J

responsible

side in Jamie's Kitchen,

when he took 15 underprivileged youngsters and tried - by and large successfully - to turn them into

8

professional chefs, before offering them jobs at his London restaurant Fifteen. Now he's on another mission - this time to transform school dinners from greasy, fatty junk food to good, wholesome, nutritious nosh. In Jamie'sSchoolDinners,he attempts to take charge of 20,000 dinners in schools across south London and is hoping that his ideas will encourage other schools to rethink the quality of the food they serve to their pupils. 'When we were trying to get this commissioned, it was always clear

this wasn't a programme, it was a campaign,' explains Jamie. 'Don't get me wrong, I don't particularly like making documentaries - it's very invasive. But if we're going to do this, we should get it on telly and let people know what's going on: In the first instalment, we see Jamie clash with dinner lady Nora. Can the cheery chappie come up with some healthy alternatives to

'Jamie style', but he also needs to persuade the children to go for his creations, which include roast loin of pork with thyme and red onion gravy and herb-crusted fillet of fish with green salad. 'Running my food next to the canteen's doesn't work,' says Jamie. 'With kids being as fickle as they are, put anyone's food next to junk food and you haven't got a

her pizza and chips

chance

- with

a budget

of just 37p per pupil per day? 'School dinners are not about food - they're about accounts,' says Jamie, 'and pre-packed food is an accountant's dream. It's all pre-portioned, it's all cheap and it's all made God knows where: The chef has a battle on his hands: not only does he have to get the dinner ladies to start cooking

- no matter

who's cooking:

So, does Jamie think the series will make a lasting impression? 'It's not supposed to be beautiful telly

- it's

supposed

to be gritty,'

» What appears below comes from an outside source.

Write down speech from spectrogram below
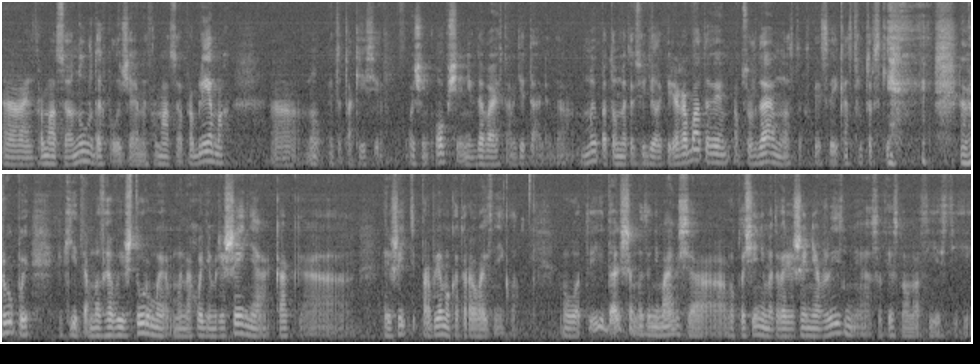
э, информацию о нуждах, получаем информацию о проблемах. Э, Ну, это так, если очень общее, не вдаваясь там в детали. Да. Мы потом это все дело перерабатываем, обсуждаем, у нас, так сказать, свои конструкторские группы, какие-то мозговые штурмы, мы находим решения, как э, решить проблему, которая возникла. Вот. И дальше мы занимаемся воплощением этого решения в жизнь. Соответственно, у нас есть и,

he says. 'But if it doesn't bring about some sort of change, I don't think anything will: . Jamie is interviewed by Vemon Kayin JamieOliver:T4 Special (C4, Sunday)


Total TV - Jamie's School Dinners